October 29, 2020
Todd Nettleton, chief of media relations for The Voice of the Martyrs, speaks to a guest during VOM’s weekly radio broadcast. Nettleton and VOM staff recently updated ‘Jesus Freaks,’ a collection of stories from the persecuted church.
(Photos courtesy of Todd Nettleton)
For the last 53 years, The Voice of the Martyrs has served persecuted Christians around the world, and, in doing so, sought to become their voice and share their stories.
“My job is to tell the story,” said Todd Nettleton, who heads up communications for the organization. Working through VOM, Nettleton has traveled the world to interview persecuted Christians from more than 20 nations.
He writes for VOM’s free monthly print magazine, hosts a weekly half-hour radio broadcast and podcast and helps write devotional books, among other outreach efforts.
Stories of the courage and faith of people who overcome severe punishments inflicted on them for merely practicing and sharing their faith are endless, Nettleton said.

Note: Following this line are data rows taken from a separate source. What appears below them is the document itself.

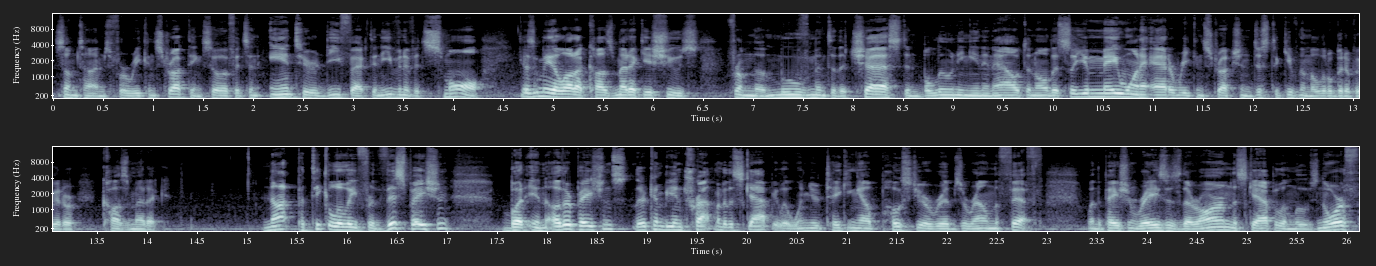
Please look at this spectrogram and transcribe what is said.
sometimes for reconstructing. So if it's an anterior defect, and even if it's small, there's going to be a lot of cosmetic issues from the movement of the chest and ballooning in and out and all this. So you may want to add a reconstruction just to give them a little bit of a cosmetic. Not particularly for this patient, But in other patients, there can be entrapment of the scapula when you're taking out posterior ribs around the fifth. When the patient raises their arm, the scapula moves north.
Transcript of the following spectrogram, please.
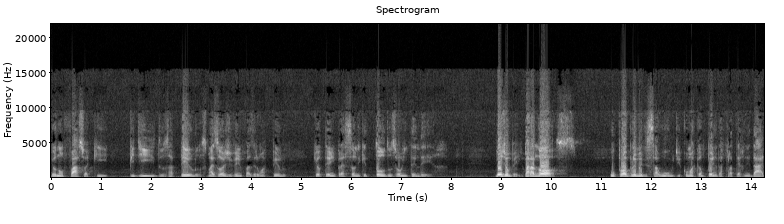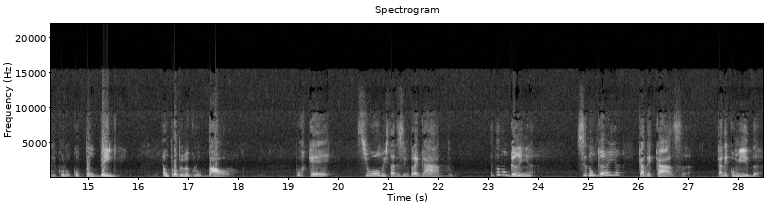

Many of these stories can be found in the updated version of the book “Jesus Freaks,” originally published 20 years ago, which shares the experiences and perspectives of persecuted Christians who are “the ultimate Jesus Freaks.”
The book is authored by the writing team of VOM and the contemporary Christian music group DC Talk, whose award-winning single “Jesus Freak” motivated the name of the book.
“This book has been an amazing inspiration to a whole generation of people,” Nettleton said, who hopes the updated version reaches a new generation.
A former sportswriter, Nettleton has applied his writing skills to VOM outreach for some 20 years. So how did he transition from writer to radio host?
“The Lord laid that in my lap,” he said with a laugh. Nettleton had arrived at “kind of a crossroads” professionally and wanted to do more. He had conducted thousands of radio interviews for VOM and thought he might be good at hosting a radio show, but he never broached the subject to anyone other than his wife. Then one day, “my boss came into my office and said, ‘We want to have a radio program and we want you to host.’”
Launched six years ago, VOM Radio’s weekly program is broadcast by more than 1,050 stations in the United States — 23 in Alabama — as well as satellite radio and online. You can find your local station by entering your zip code at vomradio.net/stations.
For Nettleton, it’s a labor of love. “When we go in the studio, I always have a feeling of gratefulness,” he said. “I can’t believe I get to do this. I can’t believe I get to interview these people.”
While Christian persecution is ongoing in many countries worldwide, Nettleton said most of the martyrs’ stories and even their locales are unknown to the average churchgoer.
One such place is the Northeast Africa nation of Eritrea, where more than 500 Christians are imprisoned. “Some of the pastors I’ve met there have been in prison 15-plus years. No trial, no charges, no lawyers. You just disappear into the prison system in Eritrea,” Nettleton said.
For His glory
Such accounts deeply influence his everyday life. “One of the things I have is a great confirmation that God can use every situation to bring about His plan and for His glory.”
Hearing from Christians “who would give anything just to have a Bible” sparked Nettleton’s own “love for the Scripture and my desire to be in the Scripture every day,” he said.
“It’s life-giving sustenance. I want to live that way.”
Nettleton also encourages Christians in America to seek to understand the degree to which fellow believers in other parts of the world are persecuted.
Body of Christ
“I think the biggest thing we need to understand is we are all connected. We are all part of the body of Christ. When one part of the body suffers, we’re all supposed to feel it.
“But if we don’t know, how can we feel it?” Nettleton asked.
By educating themselves, Christians can offer more informed and specific prayers, he said. A good way to start is by participating in the International Day of Prayer. While it’s important to provide aid, donate Bibles, write to the imprisoned and take missionary trips, it’s prayers persecuted Christians want the most, Nettleton said.
“The most important thing we can do is pray for them. Every single time that we ask that question, that’s the first thing they ask for.”
These martyrs don’t pray to be released from prison or that their suffering ends, he said. “They pray that they will be faithful under persecution in spite of the suffering.”
Despite their dire circumstances, Nettleton added, “There’s a sense of joy we find among persecuted Christians. It’s sort of counterintuitive but it’s really very common among them.”
See related story: International Day of Prayer for the Persecuted Church is November 1.